Bayon was our first stop.  The Japanese are currently in charge of restoring the site and we stopped at a small demonstration area showing us how the limestone blocks were prepared to be lifted into place on the temple buildings.  Bayon was pretty much in ruins, but the central spire towering 75 feet above the site was something to behold, along with the stone carvings telling the story of life in the Ancient Khymer kingdom and the extensive maze of fallen walls marking various chambers and shrine areas. 

We next moved to the temple known as Ta Prohm, the Tomb Raider temple.  This site has been left almost as it was when first found covered with the roots of trees.  It’s called the Tomb Raider site because that was where the movie was filmed.  I’m constantly amazed by the film site trend in tourism.  Tourists are more excited about walking in the footsteps of movie stars than walking in the steps of kings and commoners from an ancient and mysterious civilization.  They can have it both way in Angkor. 

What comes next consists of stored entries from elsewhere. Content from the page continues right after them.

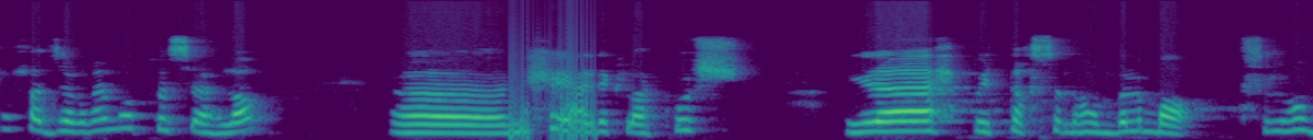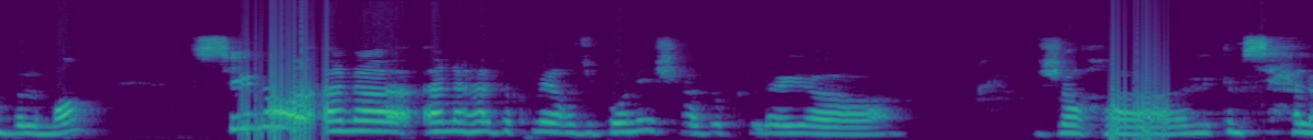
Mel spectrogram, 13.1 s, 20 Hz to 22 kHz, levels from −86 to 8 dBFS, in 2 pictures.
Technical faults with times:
2.54-2.97 processor overload crackle
7.75-8.20 processor overload crackle
12.11-12.40 processor overload crackle

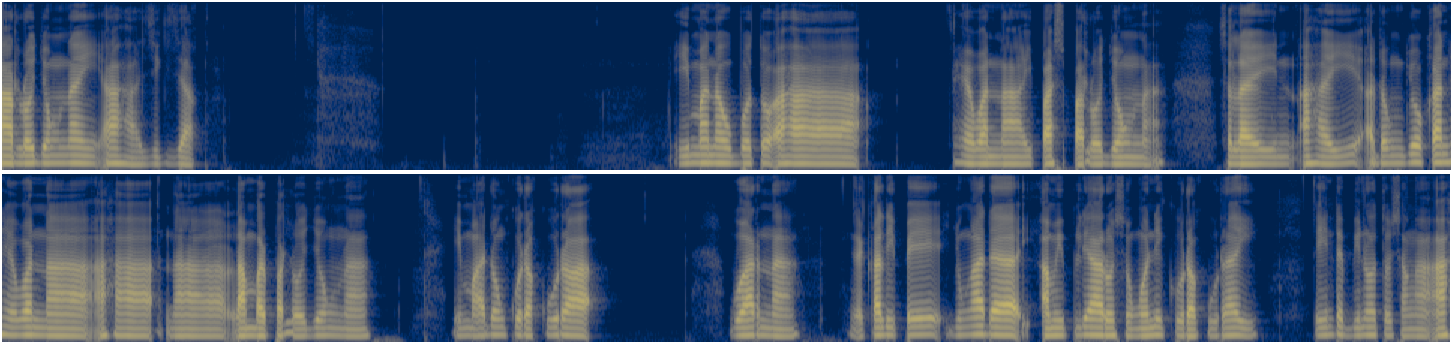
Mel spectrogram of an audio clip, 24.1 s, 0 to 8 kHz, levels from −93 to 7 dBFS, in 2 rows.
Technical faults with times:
none

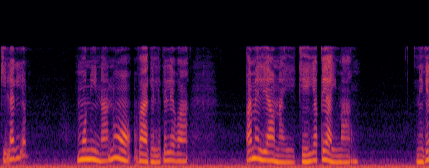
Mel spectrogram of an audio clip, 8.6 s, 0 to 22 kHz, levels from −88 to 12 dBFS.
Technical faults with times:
0.00-8.58 Dolby Digital compression

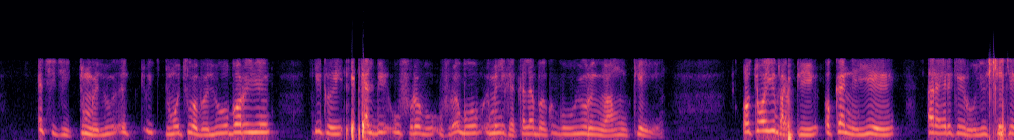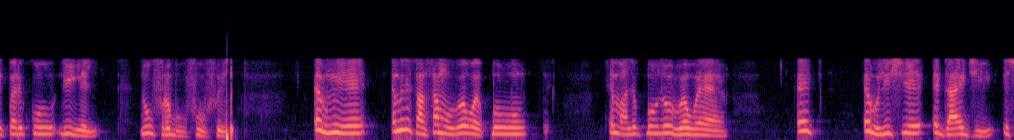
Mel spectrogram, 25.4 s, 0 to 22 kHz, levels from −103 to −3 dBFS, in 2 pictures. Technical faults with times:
0.00-25.36 GSM full-rate codec
4.26-4.63 GSM bit errors
9.72-9.91 GSM bit errors
12.36-12.62 GSM bit errors
15.50-15.77 GSM bit errors

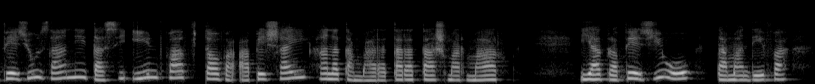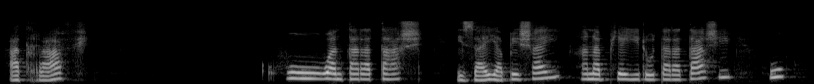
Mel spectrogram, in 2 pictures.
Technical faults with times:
none

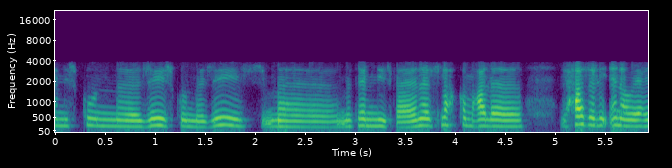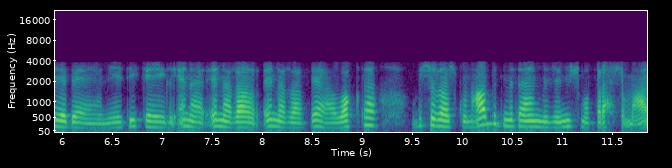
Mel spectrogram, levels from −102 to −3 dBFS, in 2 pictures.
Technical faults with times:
0.00-11.86 GSM full-rate codec
2.16-2.31 GSM bit errors

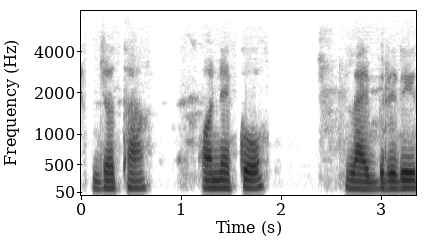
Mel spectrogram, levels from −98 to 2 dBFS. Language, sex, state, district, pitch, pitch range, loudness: Bengali, male, West Bengal, Malda, 125 Hz, 120-125 Hz, -18 LUFS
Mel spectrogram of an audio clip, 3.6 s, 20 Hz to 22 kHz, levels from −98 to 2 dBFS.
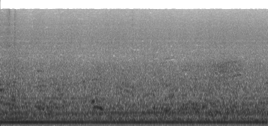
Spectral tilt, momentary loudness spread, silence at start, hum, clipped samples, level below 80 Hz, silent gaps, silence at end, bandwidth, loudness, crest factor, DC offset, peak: -6 dB/octave; 2 LU; 0 s; 50 Hz at -20 dBFS; under 0.1%; -40 dBFS; none; 0 s; 16.5 kHz; -17 LUFS; 12 dB; under 0.1%; -4 dBFS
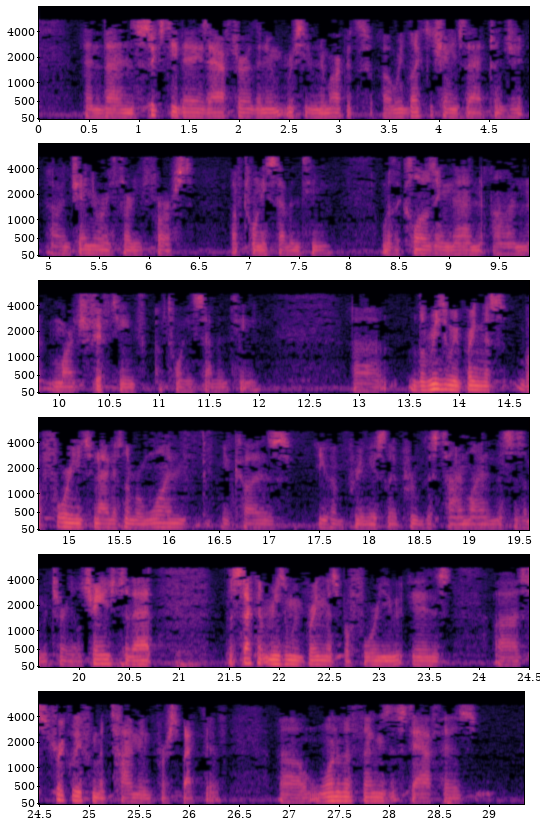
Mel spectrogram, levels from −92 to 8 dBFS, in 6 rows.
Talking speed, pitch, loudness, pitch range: 170 wpm, 100 Hz, -33 LUFS, 95-110 Hz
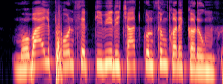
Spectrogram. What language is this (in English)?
Magahi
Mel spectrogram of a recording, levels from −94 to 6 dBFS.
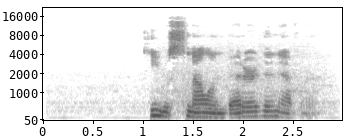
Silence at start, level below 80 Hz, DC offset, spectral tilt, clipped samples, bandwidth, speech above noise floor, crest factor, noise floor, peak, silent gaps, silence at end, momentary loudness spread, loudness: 1.05 s; -76 dBFS; under 0.1%; -4 dB/octave; under 0.1%; 15.5 kHz; 41 dB; 20 dB; -75 dBFS; -16 dBFS; none; 0.3 s; 12 LU; -34 LUFS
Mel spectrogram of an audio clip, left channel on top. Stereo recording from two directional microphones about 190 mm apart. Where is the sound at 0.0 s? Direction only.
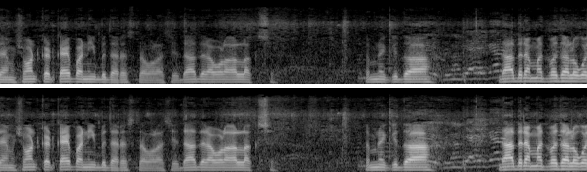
25° left (ahead or behind); by 2.5 s 10° left (ahead or behind).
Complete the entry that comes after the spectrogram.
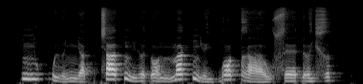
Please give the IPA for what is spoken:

After visiting the Tomb Raider site, we returned to Raffles for a quiet interlude and lunch.   

…to be continued

Saturday, February 1, 2014

Raving about Raffles

Performers at the Raffles Barbeque
This visit to Angkor, unfortunately, has been rushed.  We left the ship about 3:00 p.m., drove to the beautiful “new” Bangkok Airport (7 years old), and finally arrived in Siem Reap and our hotel at around 7:45 p.m.  The route from the airport was lined with new, large hotels surrounded by tour buses.  Our guide explained that Angkor draws millions of tourists every year, but the bulk still come from Asia—South Korea, China, Japan, Vietnam, and Thailand, in that order.  Western tourists are still a smaller group.  Raffles is an incredibly peaceful and elegant hotel with all the trappings of the 6 star prices it commands.  We had a barbeque poolside complete with a presentation from Cambodian entertainers.  And so to bed.

View from the Balcony of Room 2324, Raffles Hotel
The balcony of my room overlooks the pool/garden area of the hotel.  The breezes this morning were cool and refreshing and accompanied by the call of parrots which I could never locate.  We had a sumptuous breakfast and then piled into our buses.  Our group was divided up into groups of 15 which was not too large.  The first thing that strikes one about t1-he area is the incredible “busy-ness.” Tuk-tuks are buzzing around everywhere, joined by a mixture of tour buses and motorbikes.  I was expecting a peaceful and meditative spot.  Not so.  The first stop is the tourist office where one must buy passes (1, 2, and 5-day passes), complete with photos, to visit the temple sites.  The lines were what I’ve come to call Arab lines, which is to say very chaotic; they were not your standard British queue.  We struggled to stay up with our guide, and after having our photos taken, we couldn’t relocate our tour bus.  Finally all aboard, we ventured forth onto the site of the ancient city of Angkor Thom, which held over 70,000 inhabitants during its prime.
     …to be continued